Working Harbor Committee win an award for perpetuating this event and calling it race AND competition. And at the expense of making this post almost as long as some of those cinema and music award shows, I’d like to add some aditional awards . . .
like for “best improvised bowsprit on a tugboat” . . . Ross Sea, [doubleclick enlarges all fotos]
and now a break from line-throwing awards . . . best photographer-aloft . . . Shipshooter on Ross Sea.
longest throw” Growler. Note for next year . . . the Growler crew might decide to dress as rodeo folk, given that the 30-second lasso-demonstration prompted a comment from some unnamed person behind me . . . “Next year for Growler we should replace that bollard with a fiberglass cow.” Great showmanship!!
Finally and last but not least . . . two technical awards . .. for “best dredger” Maurania III, and
We’ll get to Eagle, but first . . . I encountered this sight as I lined up today’s shots. What IS that and where?
I envied her leaving Manhattan’s oven temperatures and hazy light*. I believe this ends Eagle‘s summer 2011 patrol marking her 75th anniversary. She started the summer
I’m still looking for fotos and testimonials about Eagle‘s first trip inbound here in 1946 almost two decades before the Verrazano stood here, when Fort Lafayette languished where the Brooklynside Tower now stands.
Which brings us back to the goats: they are civil servants, federal employees . . . low-budget custodians of crumbling federal infrastructure, New York’s answer to the chickens of Key West or the horses of Vieques.
Who knew? Certainly not me . . although they’ve been here awhile, as evidenced by this video. I’d interpreted signs to “do not feed or pet the goats” as humor. I’m already thinking now of a sign “do not feed or pet the Congress folks.” Fill in the blanks with your own verbs for possible prohibitions.

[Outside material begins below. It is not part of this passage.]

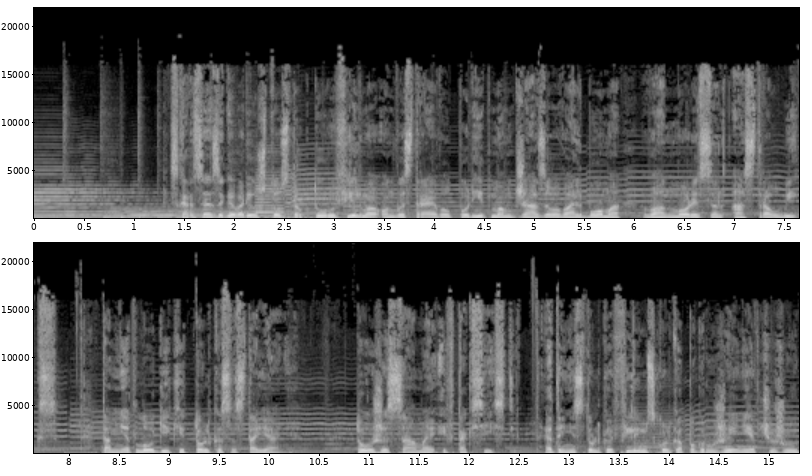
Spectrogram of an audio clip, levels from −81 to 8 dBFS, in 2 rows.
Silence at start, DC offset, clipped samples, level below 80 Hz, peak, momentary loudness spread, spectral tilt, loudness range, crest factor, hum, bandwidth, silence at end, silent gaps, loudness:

Happy birthday Eagle! A personal note . . . while taking these fotos I spoke with a passerby who wondered why the USCG maintains an antiquated sailing vessel for officer training. My answer drew from conversations with a dear friend’s father two decades back who sailed on her in the 1950s . . . he said “The academy seeks not to train technologists but leaders. Leadership training is what happens on cutter barque Eagle.” What think you?

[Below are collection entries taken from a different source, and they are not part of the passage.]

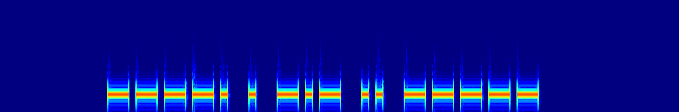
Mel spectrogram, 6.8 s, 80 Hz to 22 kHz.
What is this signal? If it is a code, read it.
Morse code, heard as a keyed tone, about 17 wpm, 700 Hz. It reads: 9EKI0
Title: Code Groups - 5 Letter:Numbers - 17wpm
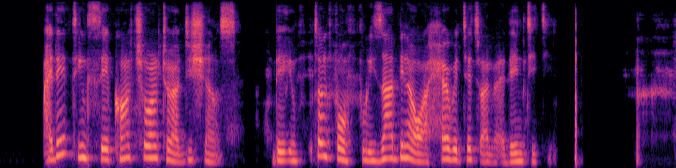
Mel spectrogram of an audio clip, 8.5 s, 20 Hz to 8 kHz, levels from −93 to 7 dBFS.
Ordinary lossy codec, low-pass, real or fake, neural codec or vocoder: none; none; fake; codec, 16 kHz, 2 kbps, FunCodec, trained on LibriTTS, 25 frames a second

Thanks to John for foto #3; all others by Will Van Dorp, who had to check . . . yes USCG vessel docs show three commercial vessels with goat in the name: Goat Roper (Alaska) and SeaGoat and SeaGoat III (Louisiana). Imagine the possibilities for figureheads . . .
Two tidbits from today’s NYTimes:

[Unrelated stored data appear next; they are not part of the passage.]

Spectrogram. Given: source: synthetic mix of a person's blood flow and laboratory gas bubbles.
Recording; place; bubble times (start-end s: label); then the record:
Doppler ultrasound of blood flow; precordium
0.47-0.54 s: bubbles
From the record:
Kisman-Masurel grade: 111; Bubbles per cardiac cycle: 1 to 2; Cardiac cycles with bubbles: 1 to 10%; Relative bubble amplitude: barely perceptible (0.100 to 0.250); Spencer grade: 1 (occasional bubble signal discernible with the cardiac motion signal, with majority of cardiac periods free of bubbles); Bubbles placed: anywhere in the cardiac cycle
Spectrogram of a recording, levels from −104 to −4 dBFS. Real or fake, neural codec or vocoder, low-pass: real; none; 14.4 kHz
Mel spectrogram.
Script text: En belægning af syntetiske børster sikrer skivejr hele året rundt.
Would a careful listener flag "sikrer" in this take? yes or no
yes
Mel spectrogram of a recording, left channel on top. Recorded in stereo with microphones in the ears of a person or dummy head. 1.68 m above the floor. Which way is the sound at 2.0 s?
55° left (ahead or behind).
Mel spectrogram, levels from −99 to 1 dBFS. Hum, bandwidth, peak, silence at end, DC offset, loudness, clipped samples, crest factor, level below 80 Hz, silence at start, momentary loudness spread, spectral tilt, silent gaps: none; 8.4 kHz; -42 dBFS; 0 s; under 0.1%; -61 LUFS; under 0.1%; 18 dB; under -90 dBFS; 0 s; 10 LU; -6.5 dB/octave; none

What we are learning from the “high n dry” USS Monitor
(thanks to eastriver) . . . folks on the sixth boro’s low seas